[EXERCISE PROMPT] Make an exact copy of all the records, one that contains none of the pictures.
---------- DATASET ENTRIES ----------
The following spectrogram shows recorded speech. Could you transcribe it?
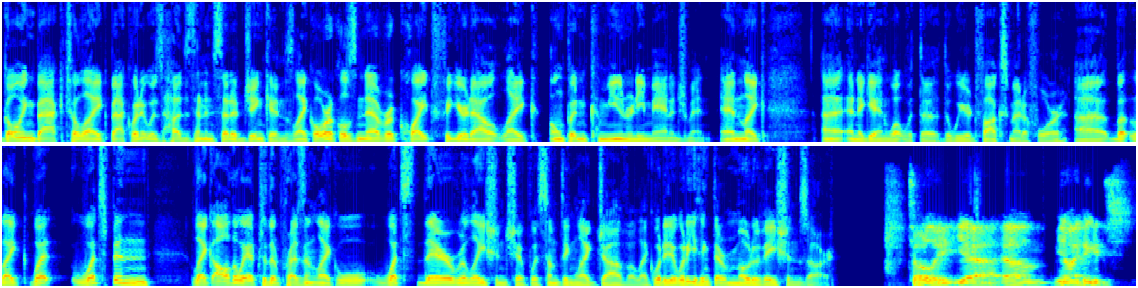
going back to like back when it was Hudson instead of Jenkins, like Oracle's never quite figured out like open community management and like. Uh, and again, what with the the weird fox metaphor? Uh, but like, what what's been like all the way up to the present? Like, what's their relationship with something like Java? Like, what do you, what do you think their motivations are? Totally, yeah. Um, you know, I think it's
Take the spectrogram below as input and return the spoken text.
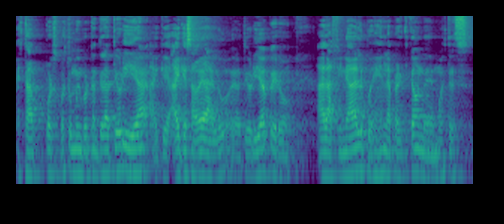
está por supuesto muy importante la teoría, hay que, hay que saber algo de la teoría, pero a la final, pues es en la práctica donde demuestras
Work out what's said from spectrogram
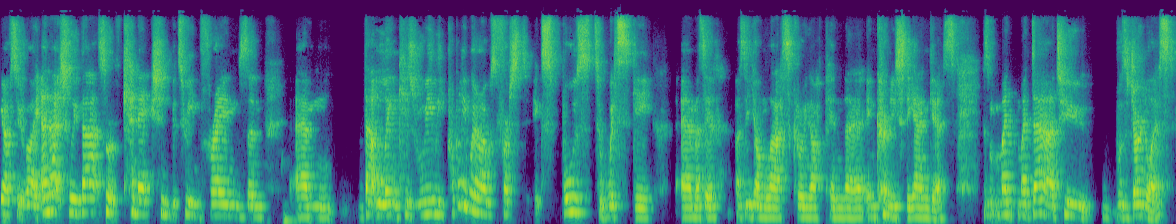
You're absolutely right. And actually, that sort of connection between friends and um, that link is really probably where I was first exposed to whiskey um, as a as a young lass growing up in uh, in Carnoustie Angus. Because my my dad, who was a journalist,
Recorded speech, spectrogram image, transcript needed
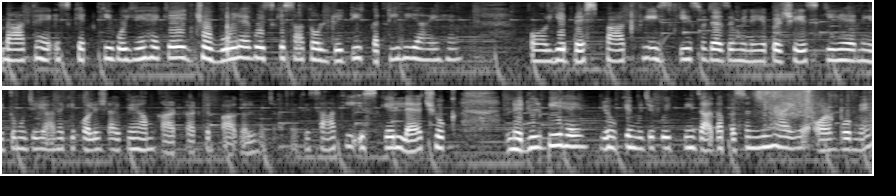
बात है इस किट की, वो ये है कि जो वूल है, वो इसके साथ ऑलरेडी कटी हुई आई है। और ये बेस्ट बात थी इसकी, इस वजह से मैंने ये परचेज़ की है। नहीं तो मुझे याद है कि कॉलेज लाइफ में हम काट काट कर पागल हो जाते थे। साथ ही इसके लैच हुक निडल भी है, जो कि मुझे कोई इतनी ज़्यादा पसंद नहीं आई है और वो मैं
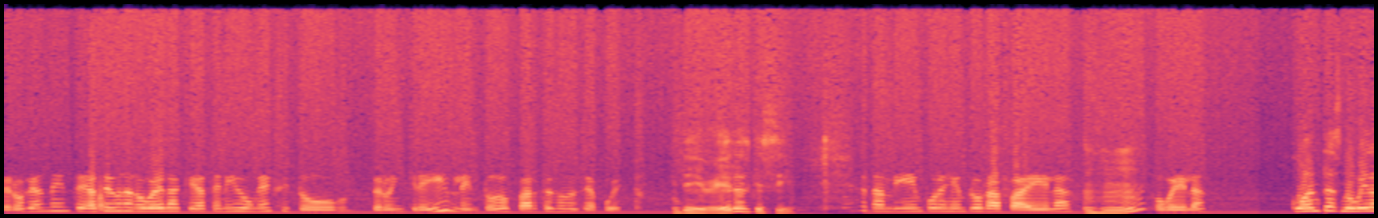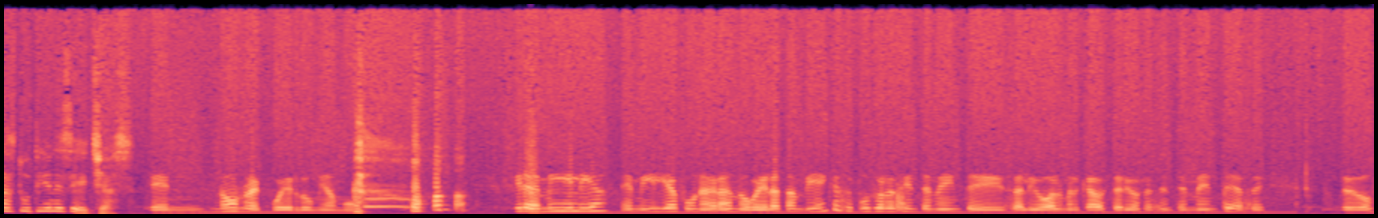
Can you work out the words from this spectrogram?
Pero realmente ha sido una novela que ha tenido un éxito, pero increíble en todas partes donde se ha puesto. De veras que sí también, por ejemplo, Rafaela, uh -huh. novela. ¿Cuántas novelas tú tienes hechas? Eh, no recuerdo, mi amor. Mira, Emilia, Emilia fue una gran novela también que se puso recientemente, salió al mercado exterior recientemente, hace de dos,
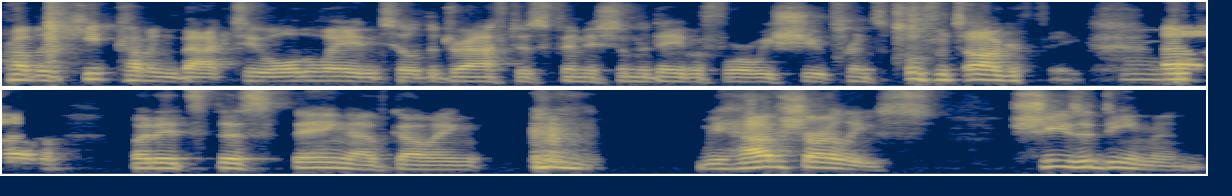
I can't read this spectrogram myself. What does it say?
probably keep coming back to all the way until the draft is finished and the day before we shoot principal photography. Mm. Um, but it's this thing of going, we have Charlize. She's a demon.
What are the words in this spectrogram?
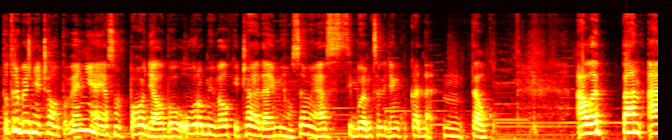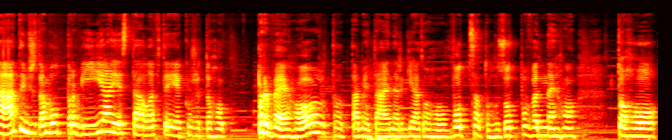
potrebuješ niečo, on povie, nie, ja som v pohode, alebo urob veľký čaj daj mi ho sem a ja si budem celý deň kúkať na mm, telku. Ale pán A, tým, že tam bol prvý a je stále v tej akože toho prvého, to, tam je tá energia toho vodca, toho zodpovedného, toho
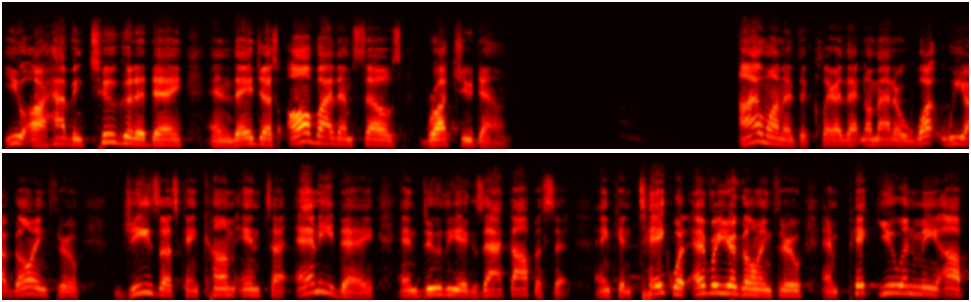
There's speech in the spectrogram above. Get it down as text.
You are having too good a day, and they just all by themselves brought you down. I want to declare that no matter what we are going through, Jesus can come into any day and do the exact opposite and can take whatever you're going through and pick you and me up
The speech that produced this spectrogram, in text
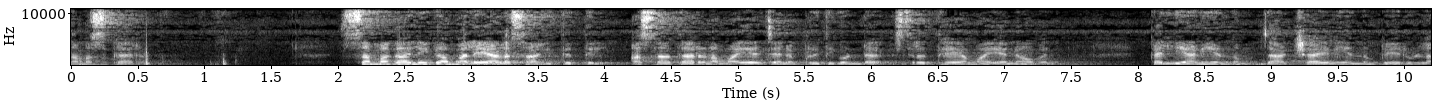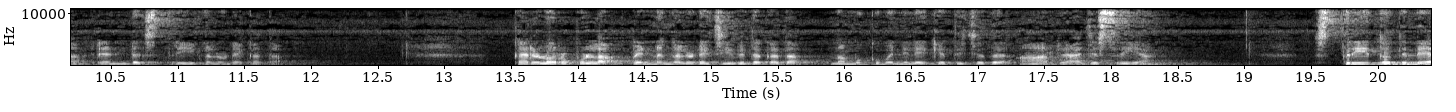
നമസ്കാരം. സമകാലിക മലയാള സാഹിത്യത്തിൽ അസാധാരണമായ ജനപ്രീതി കൊണ്ട് ശ്രദ്ധേയമായ നോവൽ കല്യാണി എന്നും ദാക്ഷായണി എന്നും പേരുള്ള രണ്ട് സ്ത്രീകളുടെ കഥ. കരളുറപ്പുള്ള പെണ്ണുങ്ങളുടെ ജീവിതകഥ നമുക്ക് മുന്നിലേക്ക് എത്തിച്ചത് ആർ രാജശ്രീയാണ്. സ്ത്രീത്വത്തിന്റെ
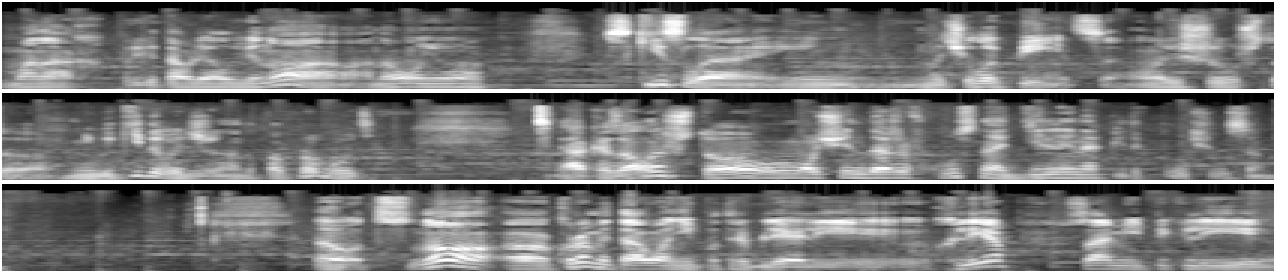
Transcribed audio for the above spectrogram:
монах приготовлял вино, а оно у него скисло и начало пениться. Он решил, что не выкидывать же, надо попробовать. А оказалось, что очень даже вкусный отдельный напиток получился. Вот. Но, э, кроме того, они потребляли хлеб, сами пекли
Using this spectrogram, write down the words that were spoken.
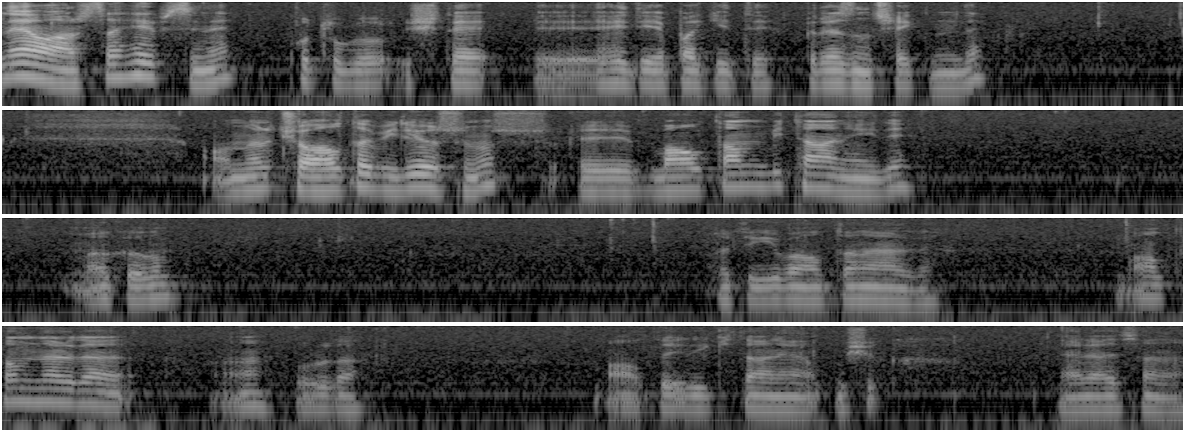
ne varsa hepsini kutulu işte e, hediye paketi present şeklinde onları çoğaltabiliyorsunuz. E, baltam bir taneydi. Bakalım. Öteki balta nerede? Baltam nerede? Ha burada. Baltayı iki tane yapmışık. Helal sana.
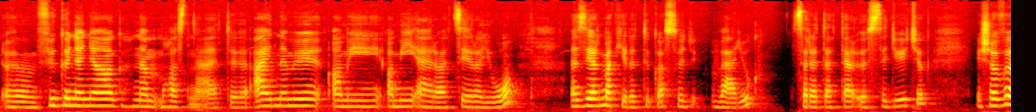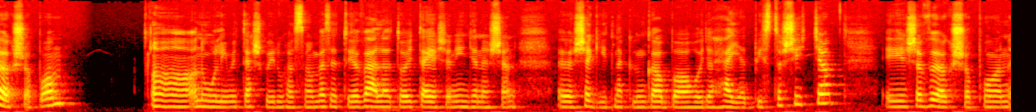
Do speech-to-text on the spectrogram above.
ö, függönyanyag, nem használt ágynemű, ami, ami erre a célra jó. Ezért meghirdettük azt, hogy várjuk, szeretettel összegyűjtjük, és a workshopon a, a No Limit testkori ruhaszalon vezetője vállalta, hogy teljesen ingyenesen segít nekünk abba, hogy a helyet biztosítja, és a workshopon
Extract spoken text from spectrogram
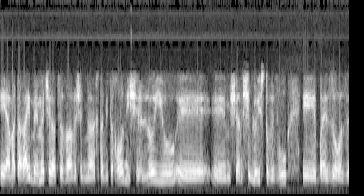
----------
[RESPONSE TO THE TASK]
The following spectrogram shows recorded speech. Could you transcribe it?
going back to like back when it was Hudson instead of Jenkins, like Oracle's never quite figured out like open community management and like. Uh, and again, what with the the weird fox metaphor? Uh, but like, what what's been like all the way up to the present? Like, what's their relationship with something like Java? Like, what do you, what do you think their motivations are? Totally, yeah. Um, you know, I think it's
Take the spectrogram below as input and return the spoken text.
está por supuesto muy importante la teoría, hay que, hay que saber algo de la teoría, pero a la final, pues es en la práctica donde demuestras
Work out what's said from spectrogram
You're absolutely right. And actually, that sort of connection between friends and um, that link is really probably where I was first exposed to whiskey um, as a as a young lass growing up in uh, in Carnoustie Angus. Because my my dad, who was a journalist,
Recorded speech, spectrogram image, transcript needed
बात है इस किट की, वो ये है कि जो वूल है, वो इसके साथ ऑलरेडी कटी हुई आई है। और ये बेस्ट बात थी इसकी, इस वजह से मैंने ये परचेज़ की है। नहीं तो मुझे याद है कि कॉलेज लाइफ में हम काट काट कर पागल हो जाते थे। साथ ही इसके लैच हुक निडल भी है, जो कि मुझे कोई इतनी ज़्यादा पसंद नहीं आई है और वो मैं
Can you work out the words from this spectrogram?
Pero realmente ha sido una novela que ha tenido un éxito, pero increíble en todas partes donde se ha puesto. De veras que sí también, por ejemplo, Rafaela, uh -huh. novela. ¿Cuántas novelas tú tienes hechas? Eh, no recuerdo, mi amor. Mira, Emilia, Emilia fue una gran novela también que se puso recientemente, salió al mercado exterior recientemente, hace de dos,
I can't read this spectrogram myself. What does it say?
probably keep coming back to all the way until the draft is finished and the day before we shoot principal photography. Mm. Um, but it's this thing of going, we have Charlize. She's a demon.
What are the words in this spectrogram?
potrebuješ niečo, on povie, nie, ja som v pohode, alebo urob veľký čaj daj mi ho sem a ja si budem celý deň kúkať na mm, telku. Ale pán A, tým, že tam bol prvý a je stále v tej akože toho prvého, to, tam je tá energia toho vodca, toho zodpovedného, toho
There's speech in the spectrogram above. Get it down as text.
You are having too good a day, and they just all by themselves brought you down. I want to declare that no matter what we are going through, Jesus can come into any day and do the exact opposite and can take whatever you're going through and pick you and me up
The speech that produced this spectrogram, in text
നമസ്കാരം. സമകാലിക മലയാള സാഹിത്യത്തിൽ അസാധാരണമായ ജനപ്രീതി കൊണ്ട് ശ്രദ്ധേയമായ നോവൽ കല്യാണി എന്നും ദാക്ഷായണി എന്നും പേരുള്ള രണ്ട് സ്ത്രീകളുടെ കഥ. കരളുറപ്പുള്ള പെണ്ണുങ്ങളുടെ ജീവിതകഥ നമുക്ക് മുന്നിലേക്ക് എത്തിച്ചത് ആർ രാജശ്രീയാണ്. സ്ത്രീത്വത്തിന്റെ
Transcribed audio for the above spectrogram:
монах приготовлял вино, а оно у него скисло и начало пениться. Он решил, что не выкидывать же, надо попробовать. А оказалось, что очень даже вкусный отдельный напиток получился. Вот. Но, э, кроме того, они потребляли хлеб, сами пекли
Using this spectrogram, write down the words that were spoken.
ne varsa hepsini kutulu işte e, hediye paketi present şeklinde onları çoğaltabiliyorsunuz. E, baltam bir taneydi. Bakalım. Öteki balta nerede? Baltam nerede? Ha burada. Baltayı iki tane yapmışık. Helal sana.
Do speech-to-text on the spectrogram above.
ö, függönyanyag, nem használt ágynemű, ami, ami erre a célra jó. Ezért meghirdettük azt, hogy várjuk, szeretettel összegyűjtjük, és a workshopon a, a No Limit testkori ruhaszalon vezetője vállalta, hogy teljesen ingyenesen segít nekünk abba, hogy a helyet biztosítja, és a workshopon
Extract spoken text from spectrogram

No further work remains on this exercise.